→ **RECORDS FOR PROCESSING**

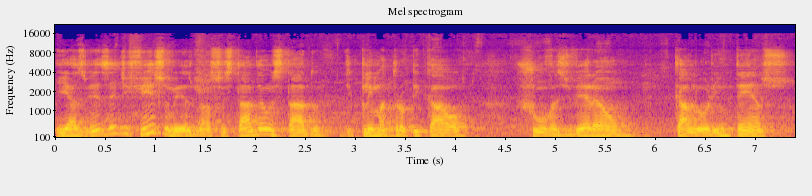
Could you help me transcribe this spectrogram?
e às vezes é difícil mesmo, nosso estado é um estado de clima tropical, chuvas de verão, calor intenso.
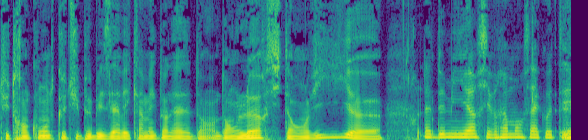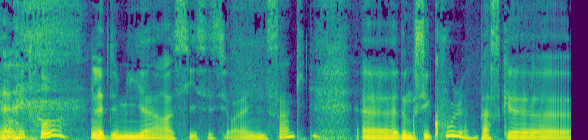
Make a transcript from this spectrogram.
tu te rends compte que tu peux baiser avec un mec dans la- dans, dans l'heure si t'as envie. euh, la demi-heure, si vraiment c'est à côté La- en métro. la demi-heure si c'est sur la ligne 5. Euh, donc c'est cool parce que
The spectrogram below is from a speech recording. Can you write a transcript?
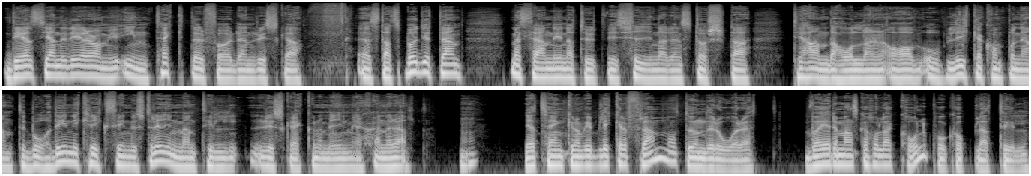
dels genererar de ju intäkter för den ryska eh, statsbudgeten, men sen är naturligtvis Kina den största tillhandahållaren av olika komponenter, både in i krigsindustrin men till ryska ekonomin mer generellt. Mm. Jag tänker om vi blickar framåt under året, vad är det man ska hålla koll på kopplat till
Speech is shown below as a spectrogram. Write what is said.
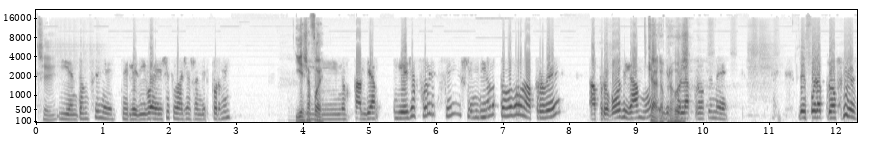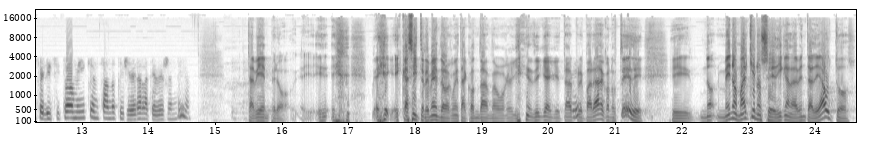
Sí. Y entonces este, le digo a ella que vaya a rendir por mí. Y ella fue. Y nos cambia. Y ella fue, sí, rindió todo, aprobé, aprobó, digamos. Claro, y aprobó. después la profe me... Después la profe me felicitó a mí pensando que yo era la que había rendido. Está bien, pero eh, eh, es casi tremendo lo que me estás contando, porque que hay que estar preparada con ustedes. Eh, no, menos mal que no se dedican a la venta de autos,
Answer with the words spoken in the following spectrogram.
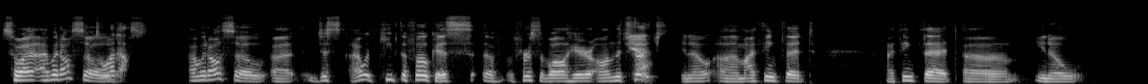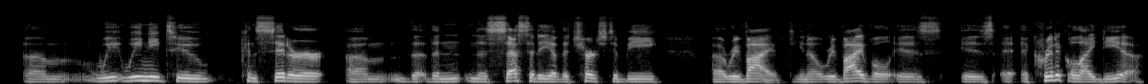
so i, I would also so what else I would also uh, just I would keep the focus of, first of all here on the Yeah. church. You know, um, I think that I think that uh, you know um, we we need to consider um, the the necessity of the church to be uh, revived. You know, revival is is a, a critical idea.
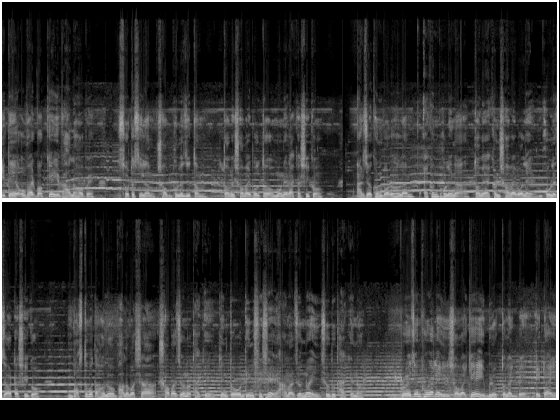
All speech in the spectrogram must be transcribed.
এতে উভয়ের পক্ষেই ভালো হবে। ছোট ছিলাম, সব ভুলে যেতাম। তবে সবাই বলতো, মনে রাখা শিখো। আর যখন বড় হলাম, এখন ভুলি না। তবে এখন সবাই বলে, ভুলে যাওয়াটা শিখো। বাস্তবতা হলো, ভালোবাসা সবার জন্য থাকে, কিন্তু দিন শেষে আমার জন্যই শুধু থাকে না। প্রয়োজন ফুরালেই সবাইকেই বিরক্ত লাগবে, এটাই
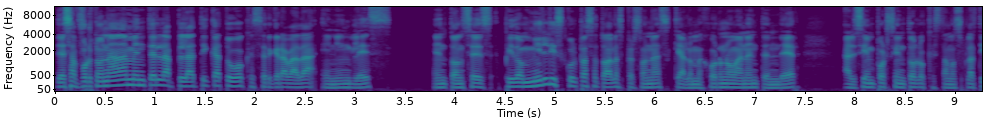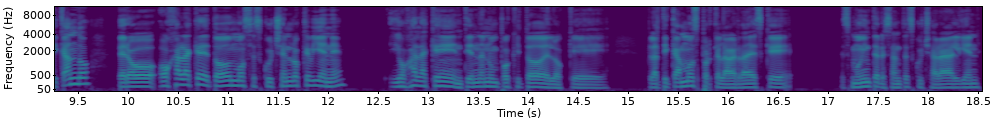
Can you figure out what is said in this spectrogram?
Desafortunadamente la plática tuvo que ser grabada en inglés, entonces pido mil disculpas a todas las personas que a lo mejor no van a entender al 100% lo que estamos platicando, pero ojalá que de todos modos escuchen lo que viene y ojalá que entiendan un poquito de lo que platicamos, porque la verdad es que es muy interesante escuchar a alguien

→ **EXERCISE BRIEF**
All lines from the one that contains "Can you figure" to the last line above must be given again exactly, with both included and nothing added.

→ **RESULT OF THIS TASK**
Can you figure out what is said in this spectrogram?
Desafortunadamente la plática tuvo que ser grabada en inglés, entonces pido mil disculpas a todas las personas que a lo mejor no van a entender al 100% lo que estamos platicando, pero ojalá que de todos modos escuchen lo que viene y ojalá que entiendan un poquito de lo que platicamos, porque la verdad es que es muy interesante escuchar a alguien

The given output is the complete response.